Category: Capital Gains and Losses
Expert:  PhillipB EA replied 10 months ago.

Thanks for using JustAnswer.com. I will do my best to provide a clear and concise answer to your tax question based on the information that you have provided.

Do you live in the condo, rent it out, use it as a second vacation home, or do you rent it out short term and use it as a vacation home?

If you live in the condo or have lived in the condo for 2 of the last 5 years that you owned the condo, any capital gains would be tax free up to 250,000 (or 500,000 for a married couple). However, it doesn't sound like this was your primary residence.

If this is a property that is used a rental property, a section 1031 exchange would be ideal and would work out as desired.

If this is a vacation rental (one that you rent out short term and use personally for vacations) the section 1031 exchange can work. However, there are some personal usage rules and rental period rules that would need to be followed. The property you sell must have been rented for 14 days or more at full market for each of the two years prior to the sale, and the new property must also be rented for 14 days or more for the two years after the purchase of the new property. Further, you cannot use it for more than 14 days per year for all of the years involved. (the two years prior to the sale, and the two years after the purchase).

If this is a personal second home only, the gain will be fully taxable at the applicable capital gains rate.

If this is held in a living trust where you are the grantor, the income will reported on your individual tax return and be applied at your individual rate and there would be no need to take it out of the trust. Is this a revocable or a non-revocable trust?

Let me know if there are any concerns or questions. If this answers your question to your satisfaction, please rate my response as satisfactory so that I receive credit for helping you. I hope you have a great holiday weekend and thanks for your business.

Expert:  PhillipB EA replied 10 months ago.

Hi. Just checking to see if there are any questions.
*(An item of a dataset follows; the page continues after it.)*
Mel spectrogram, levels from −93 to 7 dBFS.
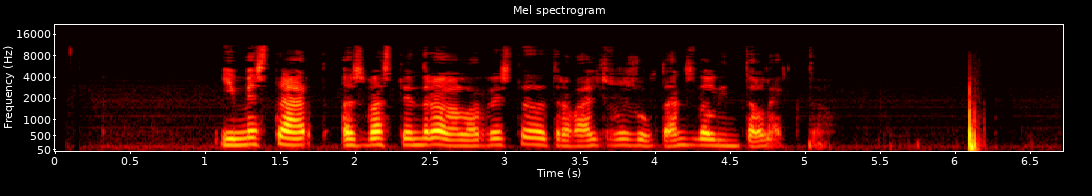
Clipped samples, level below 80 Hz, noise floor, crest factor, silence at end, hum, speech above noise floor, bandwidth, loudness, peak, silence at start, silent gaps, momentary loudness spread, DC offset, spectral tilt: under 0.1%; -48 dBFS; -72 dBFS; 26 dB; 0.55 s; none; 47 dB; 11.5 kHz; -26 LUFS; 0 dBFS; 1.1 s; none; 11 LU; under 0.1%; -6 dB/octave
Please let me know if there is anything else that I can do for you. If not, please remember to rate my performance so that I receive credit for assisting you.